Pension incomes plummet due to falling stockmarkets
People approaching retirement are facing a double hit to their pension income due to the turmoil in global stockmarkets.
A report from PricewaterhouseCoopers (PwC) has revealed that people with private pensions will be as much as 30% worse off than people with similar savings who retired in 2008.
The problem is that falling stockmarkets have eroded the value of equities in people's pension pots. At the same time, cautious investors are buying government bonds, known as gilts, which is driving up the price of gilts and pushing down the rate of interest - known as the yield - paid to gilt holders.
Falling gilt yields is a big problem for pensioners as most pension providers invest in gilts and use the yields to pay pensions.
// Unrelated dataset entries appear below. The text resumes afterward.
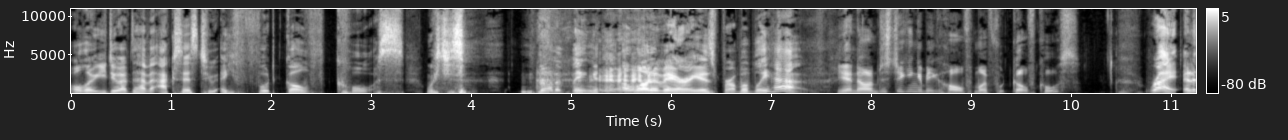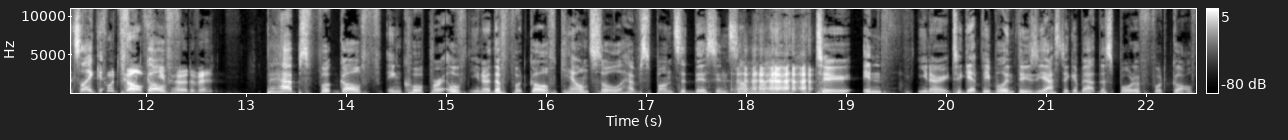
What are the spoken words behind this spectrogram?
Although you do have to have access to a foot golf course, which is not a thing a lot of areas probably have. Yeah, no, I'm just digging a big hole for my foot golf course. Right, and it's like Foot golf, you've heard of it? Perhaps foot golf incorporate or you know the foot golf council have sponsored this in some way to in you know to get people enthusiastic about the sport of foot golf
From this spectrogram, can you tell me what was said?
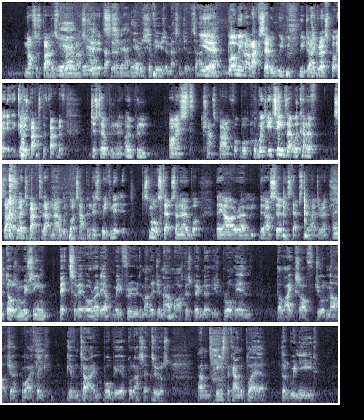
not as bad as we yeah, were last yeah, year. It's, um, yeah, Yeah, it was a confusing message at the time. Yeah, Yeah. but I mean, like, like I said, we, we, we digress. But it, it goes back to the fact of just open, open, honest, transparent football club. Which it seems like we're kind of starting to edge back to that now with what's happened this week. And it, it- small steps, I know, but they are um, they are certainly steps in the right direction. And it does, and we've seen bits of it already, haven't we? Through the manager now, Marcus Bignot, he's brought in the likes of Jordan Archer, who I think, given time, will be a good asset to us. And he's the kind of player that we need,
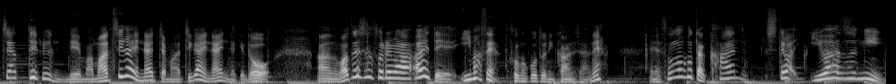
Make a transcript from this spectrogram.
ちゃってるんで、まあ間違いないっちゃ間違いないんだけど、あの私はそれはあえて言いません。そのことに関してはね。えー、そのことは関しては言わずに、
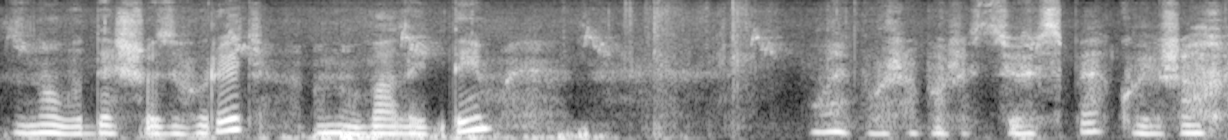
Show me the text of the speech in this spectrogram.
Знову десь щось горить, воно валить дим. Ой, Боже, Боже, з цією спекою жах.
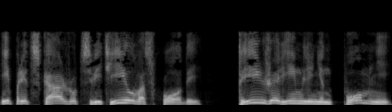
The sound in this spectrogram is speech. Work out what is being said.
и предскажут светил восходы. Ты же, римлянин, помни,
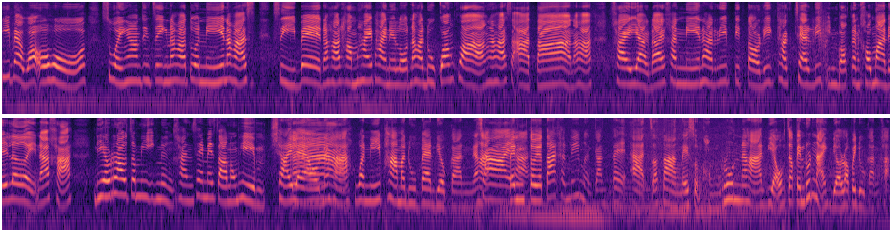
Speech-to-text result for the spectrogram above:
ที่แบบว่าโอ้โห สวยงามจริง ๆนะคะ ตัวนี้นะคะสีเบจนะคะทำให้ภายในรถนะคะ ดูกว้างขวางนะคะ สะอาดตานะคะใค รอยากได้คันนี้นะคะรีบติดต่อรีบทักแชทรีบอินบ็อกกันเข้ามาได้เลยนะคะ เดี๋ยวเราจะมีอีกหนึ่งคันใช่ไหมจ๊ะน้องพิมพ์ ใช่แล้วนะคะอ่าวันนี้พามาดูแบรนด์เดียวกันนะคะ ใช่เป็น ค่ะ Toyota Camry เหมือนกันแต่อาจจะต่างในส่วนของรุ่นนะคะ เดี๋ยวจะเป็นรุ่นไหนเดี๋ยวเราไปดูกันค่ะ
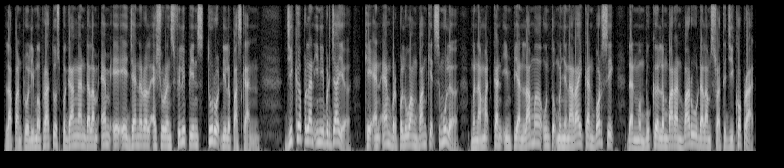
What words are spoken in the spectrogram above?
85% pegangan dalam MAA General Assurance Philippines turut dilepaskan. Jika pelan ini berjaya, KNM berpeluang bangkit semula, menamatkan impian lama untuk menyenaraikan borsik dan membuka lembaran baru dalam strategi korporat.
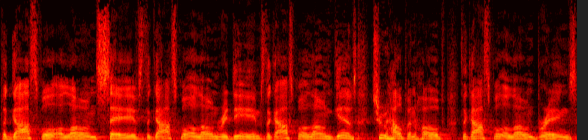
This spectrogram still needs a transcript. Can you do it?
The gospel alone saves. The gospel alone redeems. The gospel alone gives true help and hope. The gospel alone brings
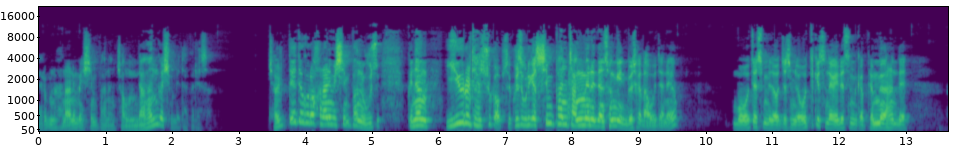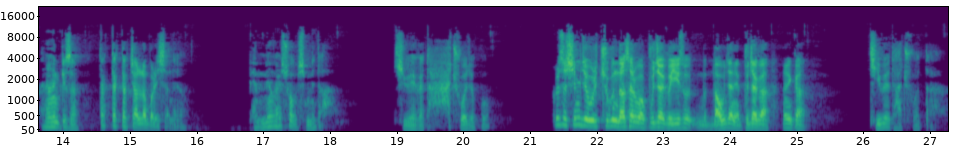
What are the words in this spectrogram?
여러분, 하나님의 심판은 정당한 것입니다. 그래서. 절대적으로 하나님의 심판을 우수, 그냥 이유를 댈 수가 없어요. 그래서 우리가 심판 장면에 대한 성경 묘사가 나오잖아요. 뭐 어땠습니다, 어쨌습니다, 어떻게 해서 내가 이랬습니까? 변명하는데 하나님께서 딱딱딱 잘라버리잖아요. 변명할 수 없습니다. 기회가 다 주어졌고. 그래서 심지어 우리 죽은 나사로와 부자 그 예수 나오잖아요. 부자가 그러니까 기회 다 주었다.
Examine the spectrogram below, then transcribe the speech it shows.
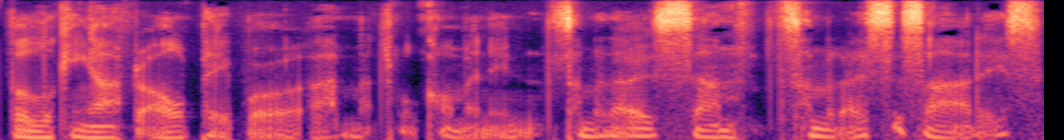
for looking after old people are much more common in some of those um, some of those societies.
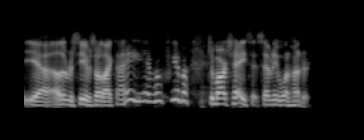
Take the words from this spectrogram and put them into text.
Yeah, other receivers are like, hey, forget about Ja'Marr Chase at 7100.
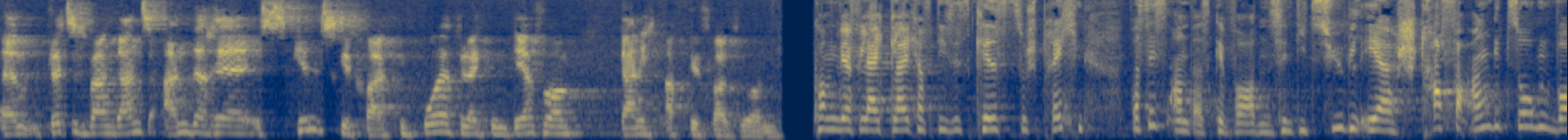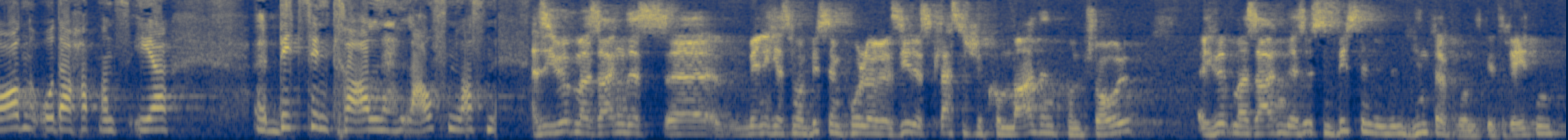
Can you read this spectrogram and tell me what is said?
Ähm, plötzlich waren ganz andere Skills gefragt, die vorher vielleicht in der Form gar nicht abgefragt wurden. Kommen wir vielleicht gleich auf diese Skills zu sprechen. Was ist anders geworden? Sind die Zügel eher straffer angezogen worden oder hat man es eher äh, dezentral laufen lassen? Also ich würde mal sagen, dass, äh, wenn ich jetzt mal ein bisschen polarisiere, das klassische Command and Control ich würde mal sagen, das ist ein bisschen in den Hintergrund getreten.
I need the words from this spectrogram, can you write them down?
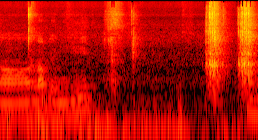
อ๋อ ล็อกอย่างนี้ใช่ไหม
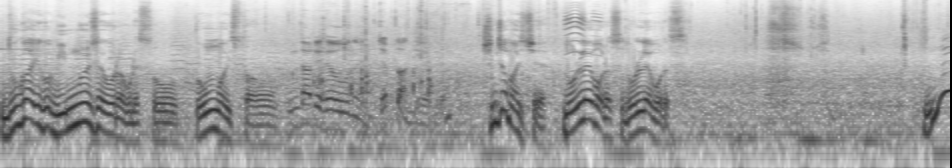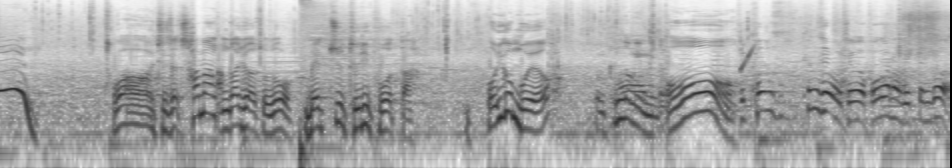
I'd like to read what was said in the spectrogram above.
누가 이거 민물새우라고 그랬어. 너무 맛있다. 군다리 새우는 잽도 안 돼요, 지금? 진짜 맛있지? 놀래버렸어, 놀래버렸어. 음! 와, 진짜 차만 안 가져왔어도 맥주 들이부었다. 어, 이건 뭐예요? 좀 큰 놈입니다. 어, 큰, 큰 새우 제가 보관하고 있던 거.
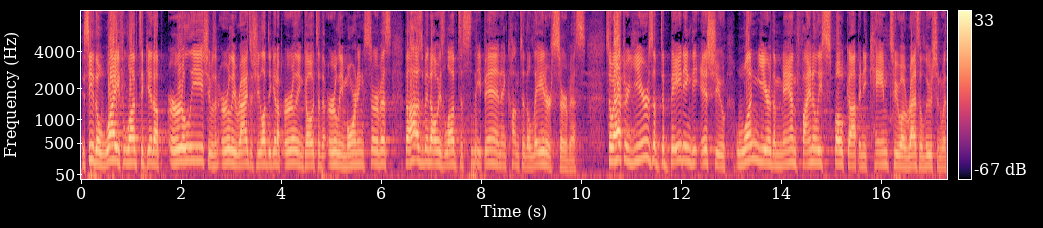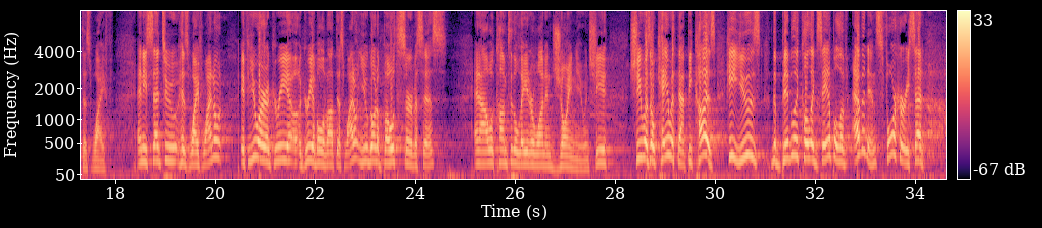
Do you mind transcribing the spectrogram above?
You see, the wife loved to get up early. She was an early riser. She loved to get up early and go to the early morning service. The husband always loved to sleep in and come to the later service. So, after years of debating the issue, one year the man finally spoke up and he came to a resolution with his wife. And he said to his wife, Why don't if you are agree, agreeable about this, why don't you go to both services and I will come to the later one and join you? And she, she was okay with that because he used the biblical example of evidence for her. He said,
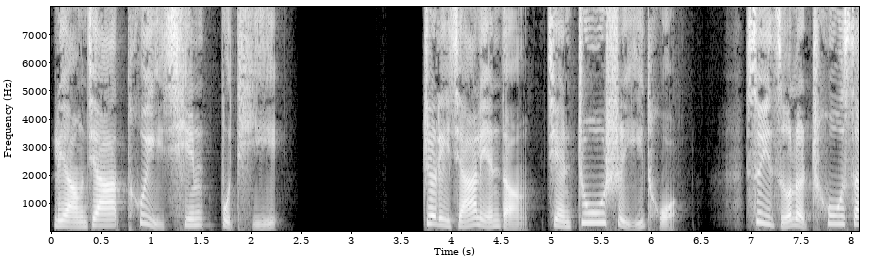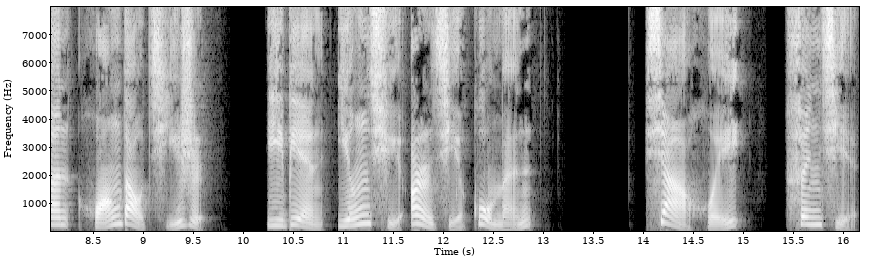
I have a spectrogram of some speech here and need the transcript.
两家退亲不提。这里贾琏等见诸事已妥，遂择了初三黄道吉日，以便迎娶二姐过门。下回分解。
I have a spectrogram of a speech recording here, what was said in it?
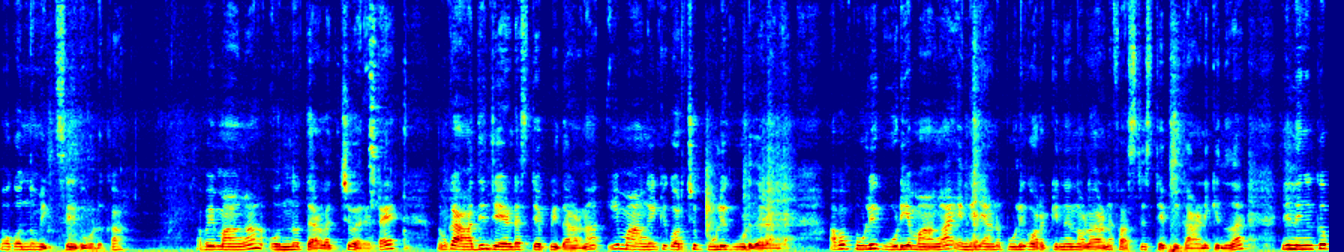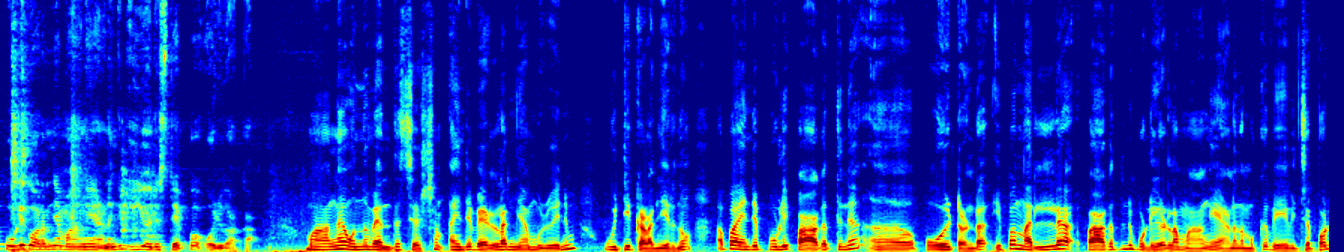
നമുക്കൊന്ന് മിക്സ് ചെയ്ത് കൊടുക്കാം. അപ്പോൾ ഈ മാങ്ങ ഒന്ന് തിളച്ച് വരട്ടെ. നമുക്ക് ആദ്യം ചെയ്യേണ്ട സ്റ്റെപ്പ് ഇതാണ്. ഈ മാങ്ങയ്ക്ക് കുറച്ച് പുളി കൂടുതലാണ്. അപ്പോൾ പുളി കൂടിയ മാങ്ങ എങ്ങനെയാണ് പുളി കുറയ്ക്കുന്നതെന്നുള്ളതാണ് ഫസ്റ്റ് സ്റ്റെപ്പിൽ കാണിക്കുന്നത്. ഇനി നിങ്ങൾക്ക് പുളി കുറഞ്ഞ മാങ്ങയാണെങ്കിൽ ഈ ഒരു സ്റ്റെപ്പ് ഒഴിവാക്കാം. മാങ്ങ ഒന്ന് വെന്ത ശേഷം അതിന്റെ വെള്ളം ഞാൻ മുഴുവനും ഊറ്റിക്കളഞ്ഞിരുന്നു. അപ്പോൾ അതിന്റെ പുളി പാകത്തിന് പോയിട്ടുണ്ട്. ഇപ്പം നല്ല പാകത്തിന് പുളിയുള്ള മാങ്ങയാണ് നമുക്ക് വേവിച്ചപ്പോൾ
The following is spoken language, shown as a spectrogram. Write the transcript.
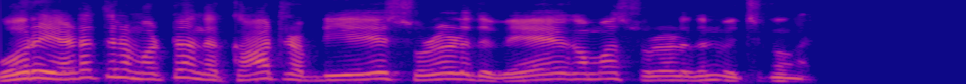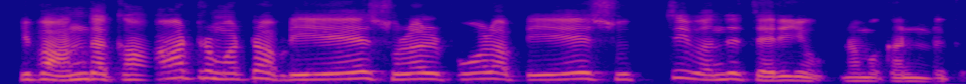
ஒரு இடத்துல மட்டும் அந்த காற்று அப்படியே சுழலுது வேகமா சுழலுதுன்னு வச்சுக்கோங்க. இப்ப அந்த காற்று மட்டும் அப்படியே சுழல் போல அப்படியே சுத்தி வந்து தெரியும் நம்ம கண்ணுக்கு.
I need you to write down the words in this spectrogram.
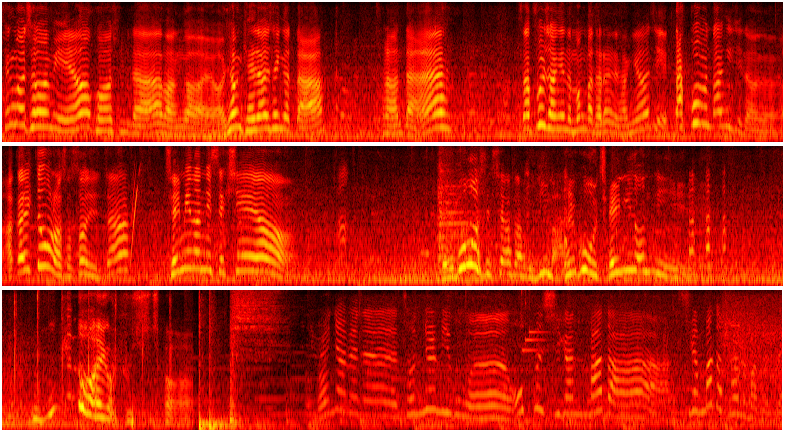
생모 처음이에요. 고맙습니다. 반가워요. 형 개잘 생겼다. 사랑한다 사풀 장애는 뭔가 다르네 당연하지 딱 보면 딱이지 나는 아까 1등으로 왔었어 진짜 재민 언니 섹시해요 내 보고 섹시하다고 니 말고 재민 언니 웃긴다 와 이거 진짜 왜냐면은 전율 미궁은 오픈 시간마다 시간마다 사를 받는데.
As a result, the income from annuities - the income for life policies most people buy with their pension pots - is based on gilt yields.
Falling gilt yields have cut pension incomes significantly. In 2008, every £100,000 you had in your pension pot would buy the average person an annual income of £7,500, according to PwC. Three months ago, that income had dropped to £6,500 and now you would get just £6,160.
"Many people retiring now will be caught between a rock and a hard place," says Peter McDonald, a partner at PwC. "If they defer buying an annuity until prices improve, they're stuck with no income in the meantime, which might not be an option."
In order to get the largest retirement income possible it is important you shop around before purchasing an annuity. Rates can vary widely between providers. You could boost your income by up to 20% if you take the time to find the best deal, says William Burrows, spokesperson for The Better Retirement Group.
Anyone who is still a few years from retirement should learn from the troubles facing today's pensioners. Make sure you start to move your pension investments out of equities and into less risky investments, such as cash, in the years before you are due to retire. This way you reduce the chance of your final pension pot being hit by a slump in the stockmarket.
The general term for the rate of income from an investment expressed as an annual percentage and based on its current market value. For example, if a corporate bond or gilt originally sold at £100 par value with a coupon of 10% is bought for £100 then the coupon and the yield are the same at 10%, or £10. But if an investor buys the bond for £125, its coupon is still 10% (or £10) and the investor receives £10 but as the investor bought the bond for £125 (not £100) the yield on the investment is 8%.
The familiar name given to securities issued by the British government and issued to raise money to bridge the gap between what the government spends and what it earns in tax revenue. Back in 1997, the entire stock of outstanding gilts was £275bn; by October 2010 it had surpassed £1,000bn. Gilts are issued throughout the year by the Debt Management Office and are essentially investment bonds backed by HM Treasury & Customs and considered a very safe investment because the British government has never defaulted on its debts and this security is reflected in the UK’s AAA-rating for its debt. Gilts work in a similar way to bonds and are another variant on fixed-income securities.
An interchangeable term for shares (UK) or stocks (US). Holders of equity shares in a company are entitled to the earnings and assets of a company after all the prior charges and demands on the company’s capital (chiefly its debts and liabilities) have been settled. To have equity in any asset is to own a piece of it, so holders of shares in a company effectively own a piece proportionate to the number of shares they hold. (See also Shares).
In exchange for any lump sum – usually your pension fund – an annuity is “bought” from an insurance company and provides an income for life. When you die, the income stops. Annuity rates fluctuate daily and depend on your sex (although from 21 December 2012 insurers will no longer be able to use gender as a factor when calculating annuities), age, health and a number of other factors, so you have to pick the right one and, once bought, its terms cannot be altered, so seek financial advice.